]. Dietary patterns are also associated with activities of daily living (ADL) and instrumental ADL (IADL) disability [47
]. Evidence also exists for the harmful effects of food insecurity on nutrition status. Studies addressing Chinese elementary students and Brazil adolescents showed that food insecurity was closely related to malnutrition risk [6
]. In our study, the proportion of participants who met the dietary reference intake for most nutrients were significantly lower in the “food-insecure household” groups, particularly the “food-insecure household with hunger” group, than the “food-secure household” group. Therefore, insufficient nutrition induced by food insecurity may be partly linked to lower QOL. However, in our study, the associations between food-insecurity, mental health indicators, and QOL were not compared between disabled and nondisabled participants, because we did not distinguish these differences among the KNHANES data.
Our results imply that mental health indicators and QOL are associated with food insecurity and may be improved by resolving food insecurity problems. Considering that Korea has the highest suicide rate and poor mental health status among Organization for Economic Cooperation and Development countries [49
], active intervention by the Korean government is necessary to reduce the food insecurity problem and promote better mental health. Korea has several nutrition assistance programs such as the “NutriPlus Program”, “the healthy fruit basket project”, and “free meal service”, which are provided for vulnerable populations [51
]. Moreover, some previous studies reported the effectiveness of these programs for vulnerable Korean populations [51
]. In our study, participation in the nutrition assistance program did not modify the association between food insecurity, mental health, and QOL.
Our study had several limitations as well. First, this was a cross-sectional study; therefore, we cannot explain causal relationships. Second, there was a possibility of underestimating food insecurity if respondents were reluctant to answer openly to the food insecurity questionnaire. Third, the KNHANES excluded extremely food-insecure people, such as the institution-dwelling or homeless population, because it was difficult to recruit them. Fourth, the associations between food-insecurity, mental health indicators, and QOL were not compared between disabled and nondisabled participants, because we did not distinguish these differences among the KNHANES data. Finally, the questionnaire to assess mental-health problems has not been fully validated [28
], even though several previous studies have used this questionnaire [29
]. Despite these limitations, our results have important strengths when compared to previous studies’ findings. As far as we know, this is the first study demonstrating that food insecurity is a strong factor that results in adverse mental health and lower QOL in the general population of Korean adults. We analyzed a representative, large-scale data set composed of participants with homogeneous characteristics (i.e., young, middle-aged Koreans without chronic diseases). In addition, we considered various sociodemographic and health-related factors in our adjustment to minimize the possibility of confounding factors.

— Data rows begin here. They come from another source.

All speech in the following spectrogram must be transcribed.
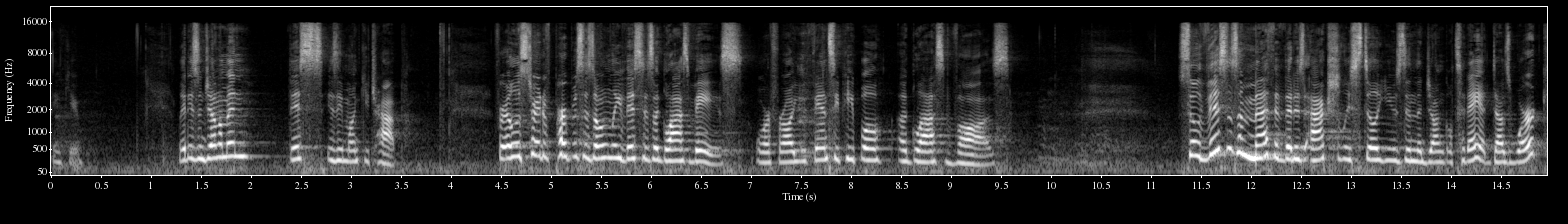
Thank you. Ladies and gentlemen, this is a monkey trap. For illustrative purposes only, this is a glass vase, or for all you fancy people, a glass vase. So, this is a method that is actually still used in the jungle today. It does work.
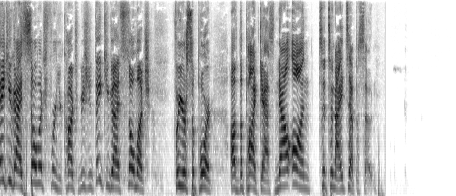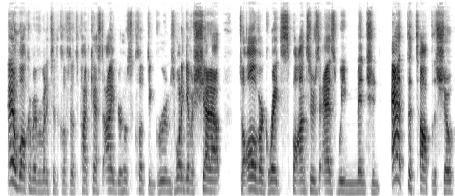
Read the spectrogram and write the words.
Thank you guys so much for your contribution. Thank you guys so much for your support of the podcast. Now on to tonight's episode. And welcome everybody to the Cliff Notes Podcast. I'm your host, Clifton Grooms. Want to give a shout out to all of our great sponsors, as we mentioned at the top of the show.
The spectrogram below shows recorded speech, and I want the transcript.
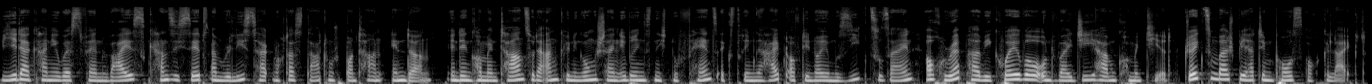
Wie jeder Kanye West-Fan weiß, kann sich selbst am Release-Tag noch das Datum spontan ändern. In den Kommentaren zu der Ankündigung scheinen übrigens nicht nur Fans extrem gehypt auf die neue Musik zu sein, auch Rapper wie Quavo und YG haben kommentiert. Drake zum Beispiel hat den Post auch geliked.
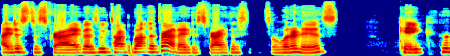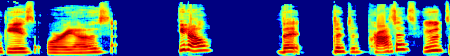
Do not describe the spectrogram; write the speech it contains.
I just describe, as we've talked about in the thread, I describe this for what it is cake, cookies, Oreos. You know, the, the, the processed foods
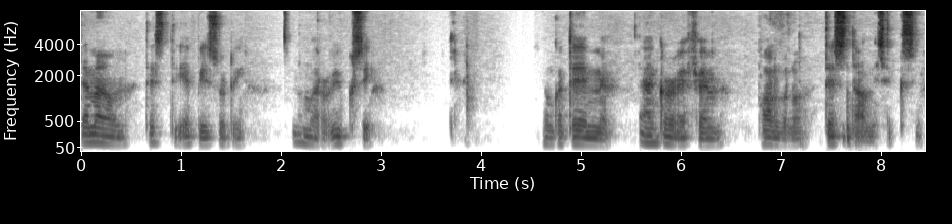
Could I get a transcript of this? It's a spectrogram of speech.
Tämä on testiepisodi numero yksi, jonka teemme Anchor FM-palvelun testaamiseksi.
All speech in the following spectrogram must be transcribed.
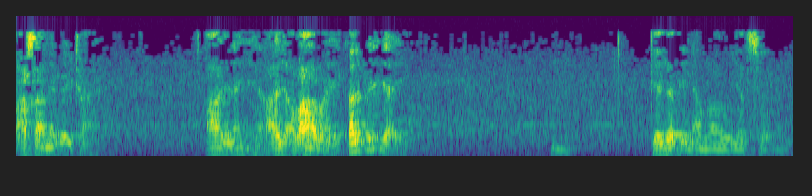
आशा में बैठा है। आज नहीं है आज अभाव है कल मिल जाएगा। हम्म, तेजती न मन यद स्वयं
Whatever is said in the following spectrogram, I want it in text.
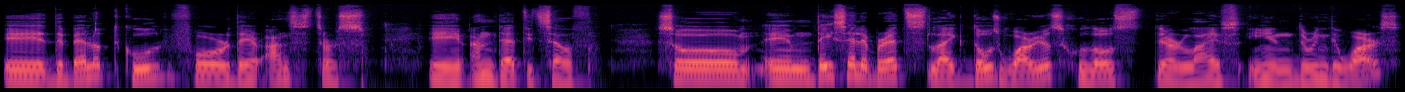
uh, developed cult for their ancestors uh, and death itself. So um, they celebrate like those warriors who lost their lives in during the wars,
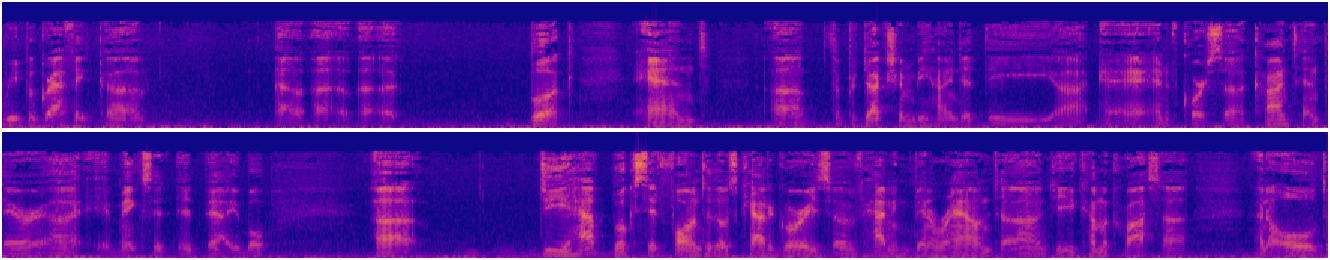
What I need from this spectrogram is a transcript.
reprographic uh, uh, uh, uh, book and uh, the production behind it, the uh, and of course uh, content there, uh, it makes it, it valuable. Uh, do you have books that fall into those categories of having been around? Uh, do you come across uh, an old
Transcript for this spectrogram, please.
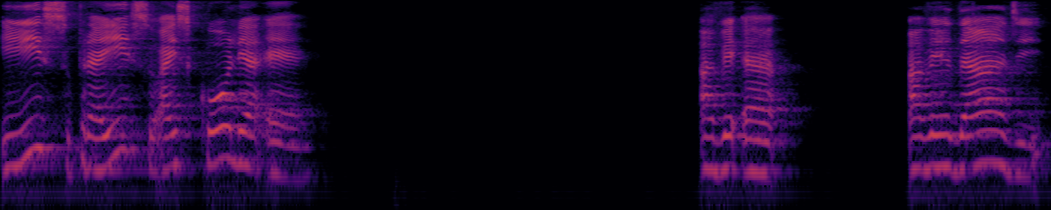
E isso, para isso, a escolha é a, a, a verdade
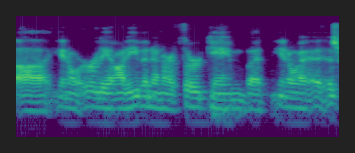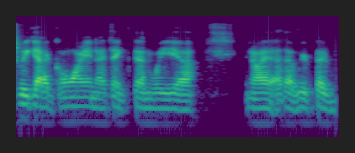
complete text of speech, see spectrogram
uh, you know, early on, even in our third game. But, you know, as we got going, I think then we, uh, you know, I, I thought we played,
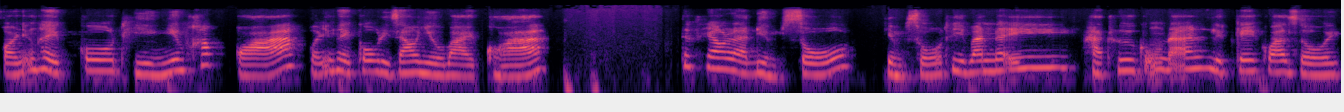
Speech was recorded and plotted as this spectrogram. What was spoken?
Có những thầy cô thì nghiêm khắc quá có những thầy cô thì giao nhiều bài quá. Tiếp theo là điểm số. Điểm số thì ban nãy Hà Thư cũng đã liệt kê qua rồi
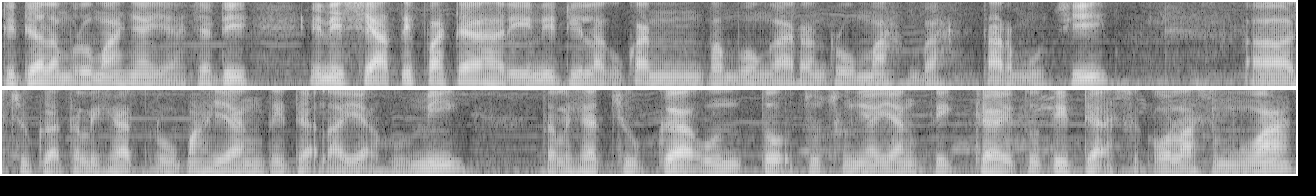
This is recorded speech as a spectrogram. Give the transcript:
di dalam rumahnya ya. Jadi inisiatif pada hari ini dilakukan pembongkaran rumah Mbah Tarmuji Eh, juga terlihat rumah yang tidak layak huni terlihat juga untuk cucunya yang tiga itu tidak sekolah semua.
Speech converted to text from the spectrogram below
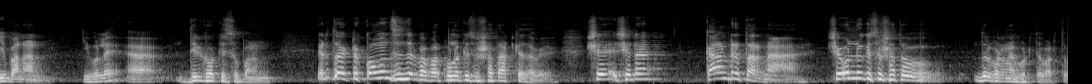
ই বানান, কি বলে দীর্ঘ কিছু বানান, এটা তো একটা কমন সেন্সের ব্যাপার, কোনো কিছুর সাথে আটকে যাবে। সে, সেটা কারেন্টের তার না, সে অন্য কিছুর সাথেও দুর্ঘটনা ঘটতে পারতো।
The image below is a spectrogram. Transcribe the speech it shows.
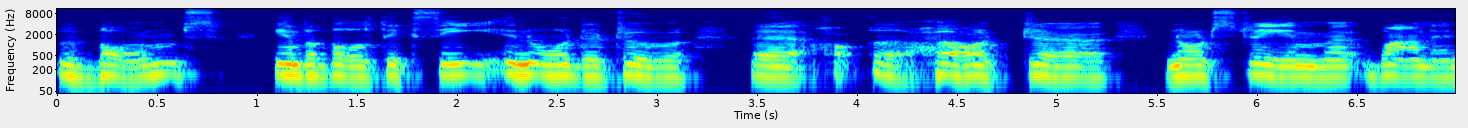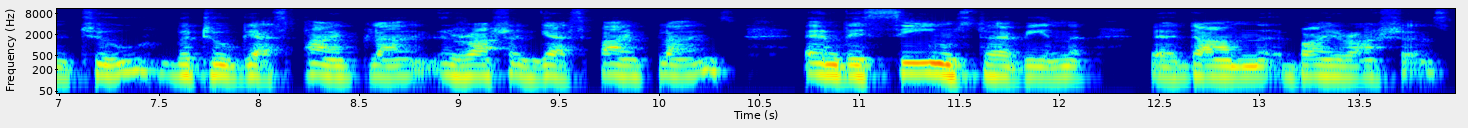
bombs in the Baltic Sea in order to uh, hurt uh, Nord Stream 1 and 2, the two gas pipeline, Russian gas pipelines. And this seems to have been done by Russians.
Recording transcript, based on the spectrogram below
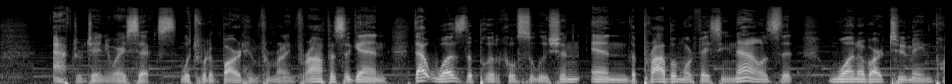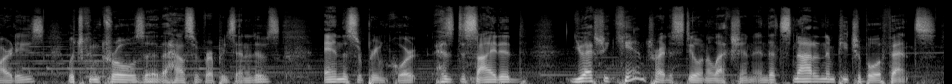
after January 6th, which would have barred him from running for office again. That was the political solution. And the problem we're facing now is that one of our two main parties, which controls uh, the House of Representatives and the Supreme Court, has decided you actually can try to steal an election, and that's not an impeachable offense.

In conclusion, food insecurity was closely associated with insufficient nutrient intake, adverse mental health indicators, and lower QOL in young and middle-aged Korean adults. Our results provide the basic information for a health policy to prepare more effective programs to improve the mental health and QOL of individuals who have an insufficient diet.